Saturday, March 22, 2008
A Guide to Cavity Wall Insulation
I wasn't sure whether to include this video as I think it's irritatingly patronising. What do you think?
Annoying videos aside, cavity wall insulation can make a huge impact on your home heating bill and on your carbon footprint. About half the houses in Britain have cavity walls, although if your house is under 25-30 years old it probably had the cavity walls insulated at the same time it was built.
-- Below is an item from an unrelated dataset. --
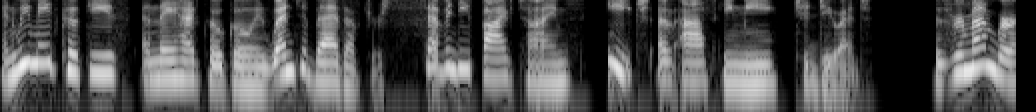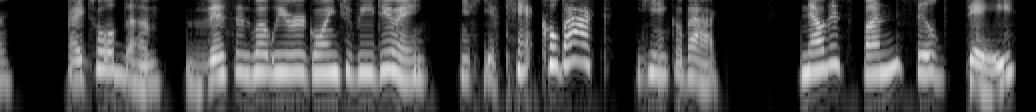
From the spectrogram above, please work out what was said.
And we made cookies and they had cocoa and went to bed after 75 times each of asking me to do it. Because remember, I told them this is what we were going to be doing. You can't go back. You can't go back. Now, this fun filled day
If you live Britain you can contact the Energy Saving Trust who will put you in touch with a local contractor. They will check whether your house already has cavity wall insulation by drilling a small hole in your exterior wall to have a look. They will fill the hole up again when they're done so there is nothing to worry about, and they will carry out the check free of charge. If you don't have cavity wall insulation it's great news in a way, because you can save up to 15% of your home heating bill (abut £90 per year) by getting insulation installed. That's about the same as you can save by having your loft fully insulated - almost as much heat leaves your house through the walls as through the roof.
It costs about £500 to get cavity wall insulation installed. It's a quick and clean procedure. And you should recoup the cost in lower heating bills within about 5 years. There may be grants available, so ask the Energy Saving Trust about grants when you speak to them.
We've already got cavity wall insulation. It was here when we bought the house. But if we didn't I would definitely get it done. It's one of the most important things you can do to save energy, save carbon (about 3/4 of a tonne per year), and save yourself loads of money.
If you get a contractor to come and check whether you have cavity wall insulation, you can tick "I've done one thing on the list!" in the poll in the right-hand-sidebar. If you need to install insulation and you do it, you can tick it again.